Except that these businesses like Solyndra aren’t “us.” They’re still privately-owned firms—owned by billionaires, incidentally. And they are risky startups in unproven markets existing almost solely by virtue of—you guessed it—still more government subsidies. If a group of people wants to start a business in that industry and try to make a profit by developing a technology that can do it cheaply and effectively, great. Go for it. But what these federal low-cost loan programs do is allow such entrepreneurs to forcibly take money from the rest of us to risk as venture capital. If it works, they get rich. If it doesn’t, we take the hit.
Where do I sign up?
The United States government isn’t an investment bank, and it shouldn’t be in the business of being in business. These days it isn’t even very good at being in the business of government, but here it’s totally out of its depth. What we see in Solyndra is an exceedingly low-interest loan being made to a venture so risky it couldn’t get real investment bank financing, which is exactly ass-backward.
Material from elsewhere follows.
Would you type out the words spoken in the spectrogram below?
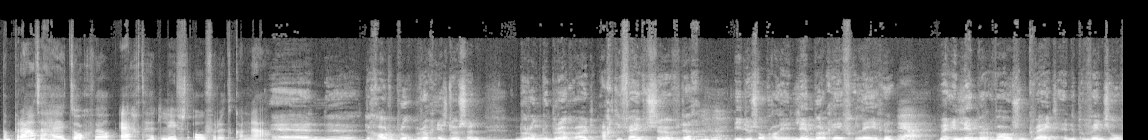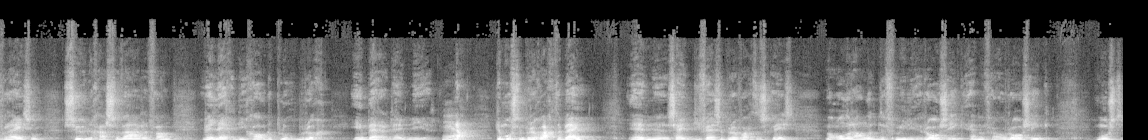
dan praatte hij toch wel echt het liefst over het kanaal. En eh, de Gouden Ploegbrug is dus een beroemde brug uit 1875, die dus ook al in Limburg heeft gelegen. Ja, Maar in Limburg wou ze hem kwijt en de provincie Overijssel Zuurnegassen waren van, wij leggen die Gouden Ploegbrug in Bergendheim neer. Ja. Nou, er moest een brugwachter bij en eh, er zijn diverse brugwachters geweest, maar onder andere de familie Roosink en mevrouw Roosink moest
This is what you get when you have a department headed by a physics professor—i.e., someone who’s never known anything but government-funded programs—with no background in business, finance, or economics making half-billion dollar business investment decisions; it’s no coincidence that Solyndra went bankrupt in September 2011, exactly when the people who actually do know something about money and markets said it would.
Nor is it necessary for government to create markets where they don’t exist and then finance businesses to fill them. John D. Rockefeller didn’t need federal assistance to enter the then-fledgling petroleum industry by creating what became Standard Oil (which after being broken up due to antitrust issues in 1911 became all or parts of what today are ExxonMobil, Chevron, ConocoPhillips, and BP)—in fact he did it despite ever-increasing adverse regulation. Alexander Graham Bell didn’t need the government to invent the telephone and create American Bell Telephone (later folded into the original American Telephone and Telegraph (AT&T)), thus launching the modern communications industry. Steve Jobs didn’t need massive federal subsidies to start Apple, thus essentially creating the personal computer market from scratch.
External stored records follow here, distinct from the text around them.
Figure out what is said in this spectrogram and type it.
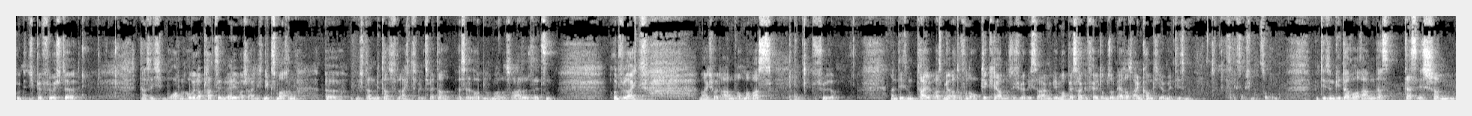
Und ich befürchte, dass ich morgen auch wieder platt sind werde, ich wahrscheinlich nichts machen. Äh, mich dann mittags vielleicht, wenn das Wetter es erlaubt, nochmal aufs Radl setzen. Und vielleicht mache ich heute Abend noch mal was für an diesem Teil, was mir also von der Optik her, muss ich wirklich sagen, immer besser gefällt, umso mehr das reinkommt hier mit diesem, ich es euch mal so rum, mit diesem Gitterrohrrahmen, das, das ist schon,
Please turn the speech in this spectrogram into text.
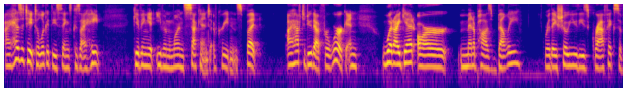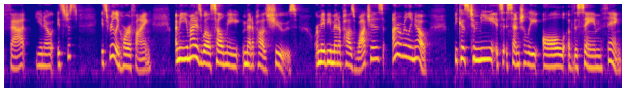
I hesitate to look at these things because I hate giving it even one second of credence. But I have to do that for work. And what I get are menopause belly, where they show you these graphics of fat. You know, it's just, it's really horrifying. I mean, you might as well sell me menopause shoes or maybe menopause watches. I don't really know. Because to me, it's essentially all of the same thing.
This shouldn’t be about the U.S. or China; it should be about letting the markets do what markets do. If it’s a good idea, and consumers want it, the technology will develop and the businesses will come (and hence, jobs). And American ingenuity and drive will continue to expand horizons and thrive, just as it has for the last 200+ years. Government should be there to ensure that people like these have an even playing field—that’s what trade agreements and tariffs are for, and that’s exactly the kind of thing the Framers envisioned the federal government doing under the Commerce Clause (see Federalist Paper No. 45). But it isn’t the government’s place to force us all to make risky investments, or to guarantee a market, or ensure against failure. Let the market sort it out; good, efficient ideas will survive. Bad and inefficient ideas should be allowed to die, or they become a perpetual drag.
The idea that it’s zero-sum, either the Chinese win or the Americans win is wrong. If a Chinese company can make a better, cheaper mousetrap, so be it. And in fact, if the Chinese government wants to make it a loss-leader by subsidizing it, so much the better—American consumers (assuming they want mousetraps at all) get them even cheaper, and they do so on China’s, er, nickel.
Maybe an American company should do something else that it does better. That way, everyone wins.